Combat veterans have challenged Donald Trump to join them in their march in his hometown of New York City on August 22nd. The attire for the march – only underwear. The marches began in July and are designed to bring awareness to the 22 veterans who kill themselves every day.
Donny O’Malley, a retired Marine captain and founder of the non-profit Irreverent Warriors, created this YouTube video where veterans challenge Trump to join the march. O’Malley said he wants the illustrious presidential candidate to enjoy “crude jokes and laughter” with them. He said this is how veterans heal the mental wounds from combat.
The YouTube challenge includes a video clip of Trump saying during a television interview – “Let me tell ya, I’ll take care of our vets, because our vets are treated horribly.”

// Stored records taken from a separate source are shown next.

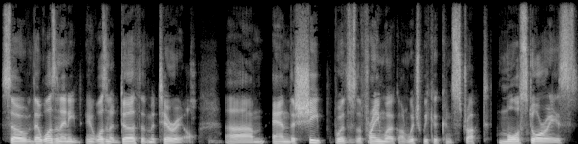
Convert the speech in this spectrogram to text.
So there wasn't any, it wasn't a dearth of material. Um, and the sheep was the framework on which we could construct more stories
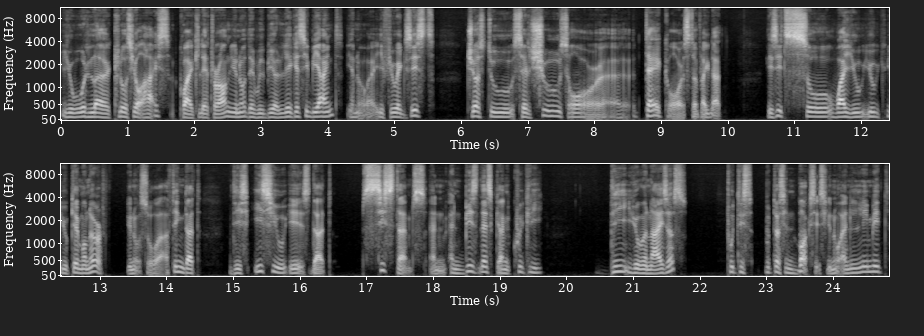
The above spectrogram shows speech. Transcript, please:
you will uh, close your eyes quite later on. You know, there will be a legacy behind. You know, if you exist just to sell shoes or uh, tech or stuff like that, is it so why you, you, you came on earth? You know, so I think that this issue is that systems and, and business can quickly dehumanize us, put this put us in boxes, you know, and limit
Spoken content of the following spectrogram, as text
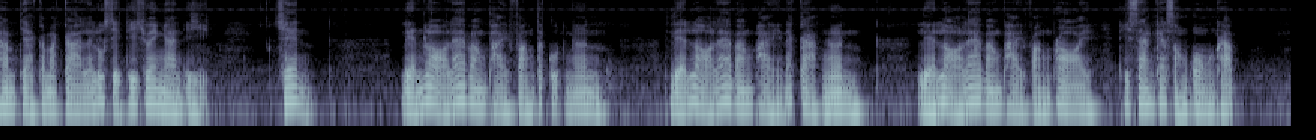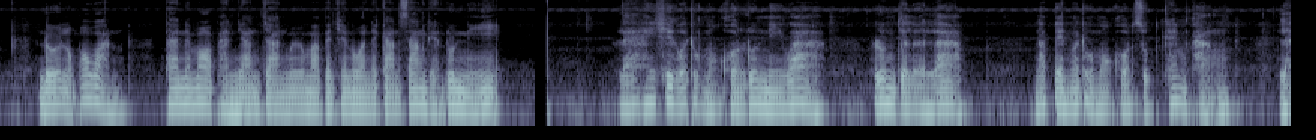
ทำแจกกรรมการและลูกศิษย์ที่ช่วยงานอีก เช่น เหรียญหล่อแร่บางไผ่ฝังตะกุดเงิน เหรียญหล่อแร่บางไผ่หน้ากากเงิน เหรียญหล่อแร่บางไผ่ฝังพลอยที่สร้างแค่สององค์ครับ โดยหลวงพ่อหวันท่านได้มอบแผ่นยันจานมือมาเป็นชนวนในการสร้างเหรียญรุ่นนี้ และให้ชื่อวัตถุมงคลรุ่นนี้ว่า รุ่นเจริญลาบ นับเป็นวัตถุมงคลสุดเข้มขัง และ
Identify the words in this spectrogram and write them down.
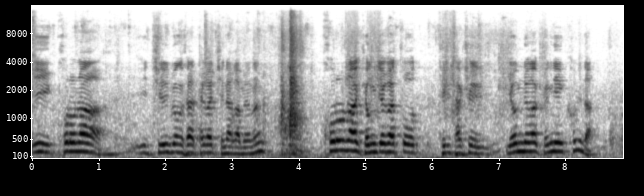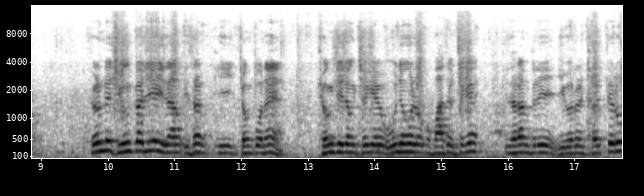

Donny O’Malley created the non-profit in San Diego, California. His organization held the first “22 event” on July 25th in San Diego. The initial march took place with marines and combat veterans, but the concept expanded to Houston with veterans from all branches of the military and to those who have all types of problems, including financial, relationship, loneliness, depression, drug and alcohol addiction, and problems with assimilation into civilian life.
The website for the non-profit states, “In order for us to cope, to process, and to deal with what we’ve done and seen, combat veterans have to get together, we have to be there for each other, we have to be able to talk to each other, laugh about our experiences, and understand that everything we did, thought, and saw, was what we needed to do, think, and see, in order to protect our country.”
The goal of the Irreverent Warriors group has been for their 22 event to be a catalyst for events all over the country.
They say, “We don’t need to raise awareness for the 22, the whole country is already talking about it. What we need to raise awareness about is how to effectively help the 22, and the answer is simple. Facilitate communication amongst combat veterans of the same unit and same deployment, or of the same battlefield. Warriors have a powerful connection to the lands they fought on.”
The combat veterans describe themselves as “guys who have used humor to get through the darkest side of humanity. We are infantrymen, special operators, engineers, corpsman, combat medics, and anyone who has been attached to grunts and operators- and walked into the fire of combat.”
The veterans will again march 22 kilometers (13.6 miles) and carry 22 kilograms (48.5 pounds) in backpacks to bring attention to the 22 veterans who commit suicide each day.
In July and August, marches were held in San Diego and Houston, as reported by Breitbart Texas. Over 260 veterans in Houston marched in their “silkies” (as O’Malley refers to them) through Houston in the summer heat. The march was billed as “22 with 22 for the 22.” There was also an event in St. Charles, Missouri on August 15th.
O’Malley told Breitbart Texas, “I want civilians to know that the best way to help a loved one who is struggling with demons from combat is to put their loved one in touch with someone they served with in combat. Reconnecting with old battle buddies — or even guys who fought on the same battlefield — fuels the soul better than anything.”
Donations that are pledged in anticipation of Trump joining the group in New York will only be processed if the presidential candidate marches with them. Donations are now being accepted at www.challeng.org/trump
Marine reconnaissance veteran Rodolfo “Rudy” Reyes will be attending the New York march. He is best known for portraying himself in the HBO TV series “Generation Kill”.
O’Malley states in the YouTube video, “I know you support your country’s veterans. But I can assure you, that if you join us on August 22nd in New York City, in your city, and laugh with us, cry with us, drink with us, you will make a more powerful statement than your money will ever buy.”
The Department of Veteran Affairs issued a Suicide Data Report in 2012 which reported that 22 veterans a day commit suicide and that many, many, of them suffer from PTSD (post-traumatic stress disorder).
Lana Shadwick is a contributing writer and legal analyst for Breitbart Texas. Follow her on Twitter @LanaShadwick2